Tom Steyer – Businessman from California (The New York Times)
Tom Steyer, a California businessman, jumped into the 2020 race with little political track record beyond supporting campaigns on climate change, youth activism and the impeachment of President Trump. He claimed to be the only Democratic candidate who understood how the economy works. But what he mostly demonstrated is that he knows how the financial sector allocates capital, which is how he made his $1-billion-plus fortune as founder of Farallon Capital. The board questioned him on the company’s investment in for-profit prisons and companies accused of union-busting. He said he got out of those investments and left the firm several years ago to devote himself to political causes, and he has pledged to give away most of his fortune during his lifetime.
It’s Probably A Good Thing Ken Griffin Didn’t Learn Of Underling’s Alleged Insider-Trading Until He Was Long Gone From The Building (Deal Breaker)
It is both a Wall Street rite of passage and Ken Griffin’s fundamental right that all who work within the precincts of finance must, at some point in their career, get fired by the Citadel Investment Group chief. One cannot really say one has truly worked in hedge funds until he or she has run that gauntlet. But, joke as we may, even Ken Griffin’s ravenous appetite for talent and merciless culling of those without enough of it (or an unfortunate string of bad luck) is insufficient to allow everyone the opportunity to try to avoid eye contact with that particular boss in a hallway, conference room or elevator.
Tribune Publishing Offers Employee Buyouts, Two Months After Hedge Fund Alden Takes 32% Stake (Chicago Tribune)
Two months after hedge fund Alden Global Capital became the largest shareholder in Tribune Publishing, the Chicago-based newspaper chain announced a buyout program to reduce employee head count and expenses. Notice of the voluntary separation offer was sent to all Tribune Publishing employees Monday, but only those employed for eight or more years are eligible. Details of the scope and terms of the buyout were not immediately disclosed, but participation is designed to “avoid turning to company-wide reductions of the workforce as a last resort,” Tribune Publishing CEO Tim Knight said in an email to employees.
Managers Eye More Return Dispersion (Pensions&Investments)
Hedge fund managers and their investors could be rewarded with better returns in 2020 as volatility rises across global markets, fueled by uncertainty over factors including the impeachment trial of President Donald Trump, Brexit, trade wars, the outcome of the U.S. presidential election and less market liquidity.

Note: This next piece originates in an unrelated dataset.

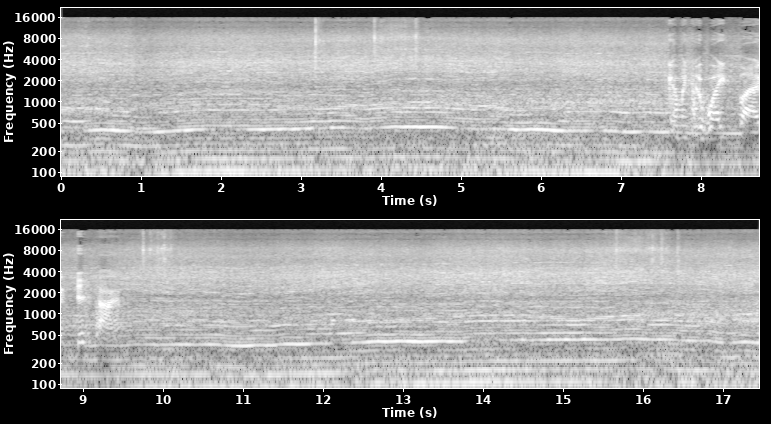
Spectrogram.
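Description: A race car engine roars steadily, rising and falling in pitch.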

Less Research? No Problem, Hedge Funds Say. (The Wall Street Journal)
Hedge funds are cashing in on an unintended consequence of European financial regulations on investment research: Less information about some stocks. Put in place two years ago, the regulations, known as the European Union’s second Markets in Financial Instruments Directive, or Mifid II, require banks to charge fees for stock research that used to be mostly free.
What’s in Store for the HF Industry? (Hedge Nordic)
Stockholm (HedgeNordic) – During 2019, the hedge fund industry continued its evolution while assets under management for the industry continued to reach new records. According to Jack Inglis, the chief executive officer of the Alternative Investment Management Association (AIMA), “the coming decade heralds a new paradigm for the hedge fund industry, led by business models being disrupted by two mega-trends: increased technological innovation and a greater focus on environmental, social and governance (ESG) challenges.”
Macro Hedge Funds Rebound as Investment Landscape Improves in Q4 (Hedge Week)
Macro-focused hedge funds have enjoyed a resurgence in recent months, generating a 6.50 per cent annual gain in 2019, aided by a 1.73 per cent return during the final quarter of the year, according to eVestment’s aggregated hedge fund performance data. The positive returns underline a reversal in fortunes for the strategy class, which has frequently struggled to notch up meaningful performances amid the post-2008 low interest rate environment and, more recently, an increasingly volatile and uncertain geopolitical landscape.
Hedge Funds Betting on China Surged Ahead of Their Peers in 2019 (Bloomberg)
Hedge funds betting on Chinese equities surged last year, standouts in an industry that struggled to outsmart the longest-running bull market in history. A number of funds focused on mainland stocks posted double-digit returns in 2019, according to people familiar with the matter and investor letters seen by Bloomberg. Star performers included Greenwoods Asset Management’s $2.2 billion Golden China Fund, which surged 47.3%, and Orchid Asia Group Management Ltd.’s China Master Fund, which gained 32.2%.